Lawyers for longtime Ithaca police investigator Christine Barksdale filed the case last Friday. The suit challenges the state's decision to decertify Barksdale upon her retirement last August.

When a police officer is decertified, it means that person can never again work for a law enforcement agency in New York state — similar to revoking a driver's license. As of January 19, only three IPD officershave faced decertification since 2016.

There area lot of reasons why a police officer might face decertification — they might have lied on a job application, used excessive force, committed a felony or had their performance deemed inadequate. An officer does not need to be convicted of any of those offenses to be decertified — a fact that has been the source of much grievance from statewide police unions.

In Barksdale's situation, the state's case for decertification is based on the fact that she retired as part of a settlement deal in a lawsuit connected to alleged misconduct.

The allegations go back to 2019. In internal documents, Ithaca acting Police Chief John Joly initiated disciplinary action against Barksdale on the grounds that she had failed to "adequately investigate" assigned cases over her 25 years on the job. Most of those cases involve sex abuse.

At the time, Barksdale filed a federal lawsuit against the city to dispute the allegations. In that case, Barksdale's lawyer said IPD leadership did not provide her with enough staff to adequately investigate all assigned cases.

Barksdale also alleged that the disciplinary action was racially motivated on Joly's part — Barksdale was the first Black woman to join IPD's ranks — though state records show she was ultimately unable to meet the burden of proof for that claim.

In late 2021, Barksdale agreed to drop the lawsuit and retire from the force permanently in 2022 after 25 years on the job — the minimum needed to collect a full state pension. In exchange, the city withdrew the disciplinary charges against her and allowed her to retire with benefits.

Barksdale retired last August.
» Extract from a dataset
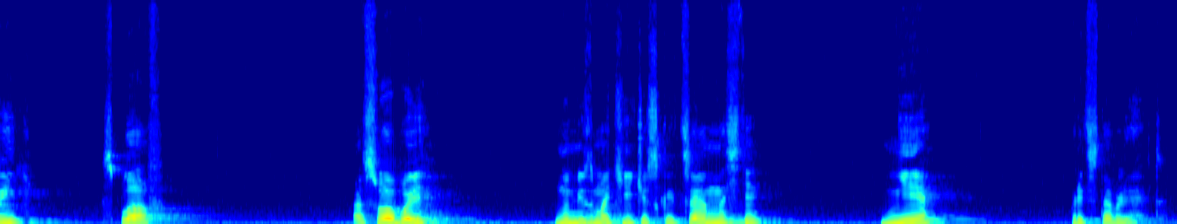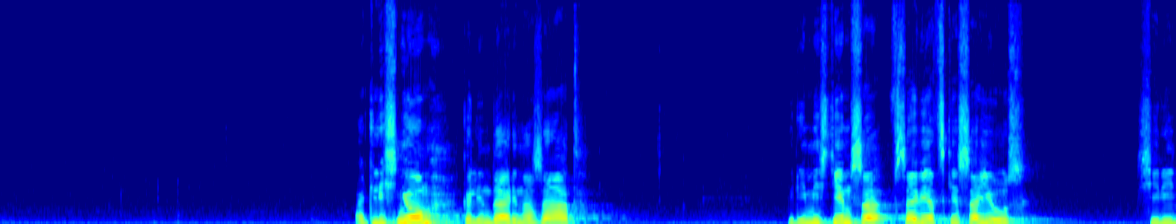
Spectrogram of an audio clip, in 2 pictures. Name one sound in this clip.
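An elderly man speaks calmly and close by, with pauses between phrases.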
In a news clip, she’s seen walking out of Ithaca police HQ as her coworkers smile and salute.

But days later, the state’s Division of Criminal Justice Services, which oversees police departments across the state, told IPD it could not allow Barksdale to retire in good standing.

Even though the settlement terms cleared Barksdale’s record, state officials said ultimately, she retired in connection to misconduct allegations, which is grounds for decertification.

Now, Barksdale is suing again to challenge the state’s decision.

Regardless of the outcome of this case, Barksdale is still eligible to receive her full pension and benefits, even if she can’t work as a police officer.